Q: What advice would you give teachers and other adults who can play significant roles in the development of young adults about how to interact with and support those young people who need to create a character on stage or play an instrument or paint – or even just listen to music the way all of us need to breathe?
A: Not all kids need to have their talents trotted out before an audience. Sometimes the only audience they need is themselves. We pursue art to feed our souls. To force an unwilling kid on stage can distance that kid from the pleasure of his or her gift. So teachers and adults need to be respectful of a child’s artistic needs. If a child wants to perform–great. Encourage that. If not, that, too, is okay. Time may change their minds, but don’t shove performance at them. Let them move toward it at their own pace. To quote a prodigiously artistic friend: “It’s not about perfection; it’s about joy.”

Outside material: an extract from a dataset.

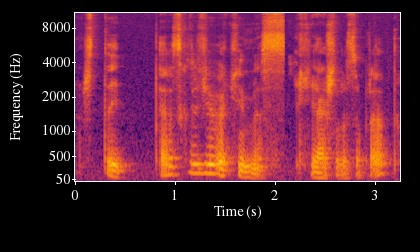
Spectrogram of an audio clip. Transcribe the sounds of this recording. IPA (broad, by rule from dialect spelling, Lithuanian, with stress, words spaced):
ˈɐʃ ˈtɐɪp ˈpʲɛrskroːd͡ʒʲʊ ɐkʲɪˈmʲɪs ɪkʲɪ ˈɑːʃɐrʊ sʊˈprɑːtoː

Q: Adios, Nirvana is a novel that clearly provides hope for the future; Jonathan is going to be O.K., and he’s learned a lot about the importance of being open to what many different individuals, in many stages of life, have to teach him. How important do you think it is to have that note of hope in a novel for young adults?
A: Hope is extremely important. I choose themes that are important to me. Foremost among these are hope, healing, family, and friendship. These are themes I’d like my own children to embrace. Life can be hard and seem hopeless, so as a writer I choose to send out that “ripple of hope” on the chance it may be heard or felt, and so make a difference.

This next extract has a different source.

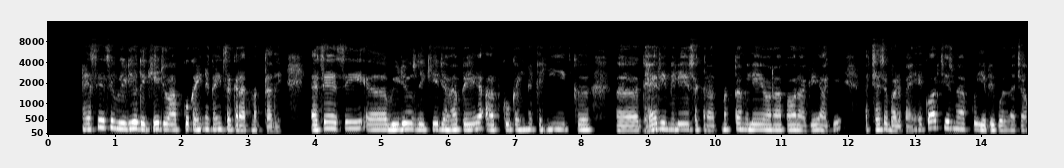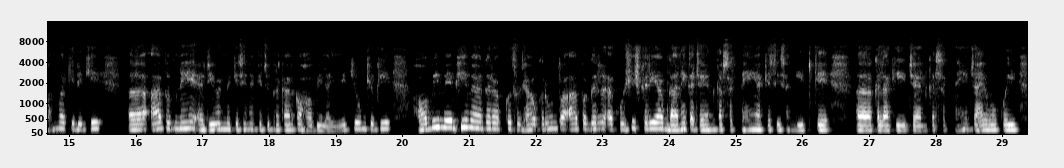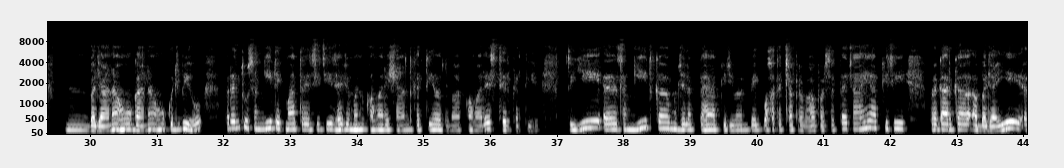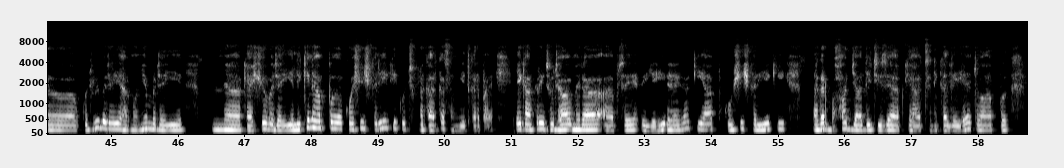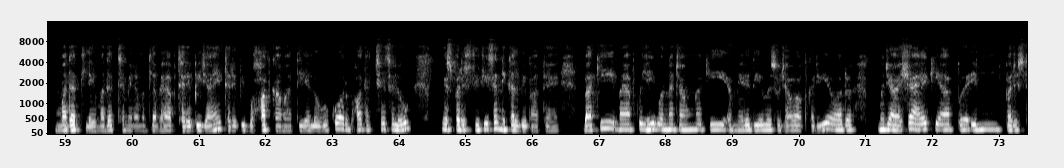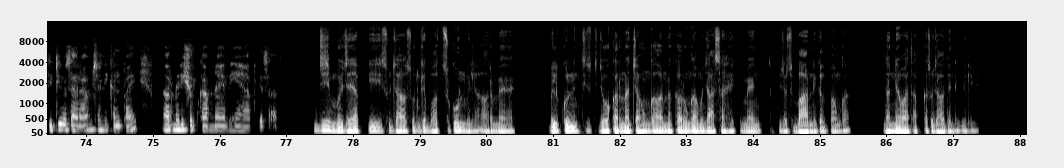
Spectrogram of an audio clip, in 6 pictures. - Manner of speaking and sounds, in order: in English: "वीडियोज़"; in English: "हॉबी"; in English: "हॉबी"; in English: "थेरेपी"; in English: "थेरेपी"
- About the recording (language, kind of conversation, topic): Hindi, advice, नए शहर में सामाजिक संकेतों और व्यक्तिगत सीमाओं को कैसे समझूँ और उनका सम्मान कैसे करूँ?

Q: What advice would you give to teens struggling to break away from parentally or peer group-imposed identities and create a sense of self?
A: All of us are great people in the making. One doesn’t have to be rich, famous, brilliant, beautiful, or an outward success to be great. One of my favorite examples from fiction is the fisherman Santiago in Hemingway’s The Old Man and the Sea. Santiago starts out poor and ends up poorer. However, in the course of the story, he tests himself to the limit. We see his strength, courage, humility, nobility, and hopeful spirit. Each time we take a step closer to who we really are we get stronger. So my thought would be, if you can’t take big steps toward your goal now, take small ones. As with all goals (including writing YA fiction), time is your friend. So to teens who are struggling, I say be patient, practice, persevere, believe in yourself. Never give up.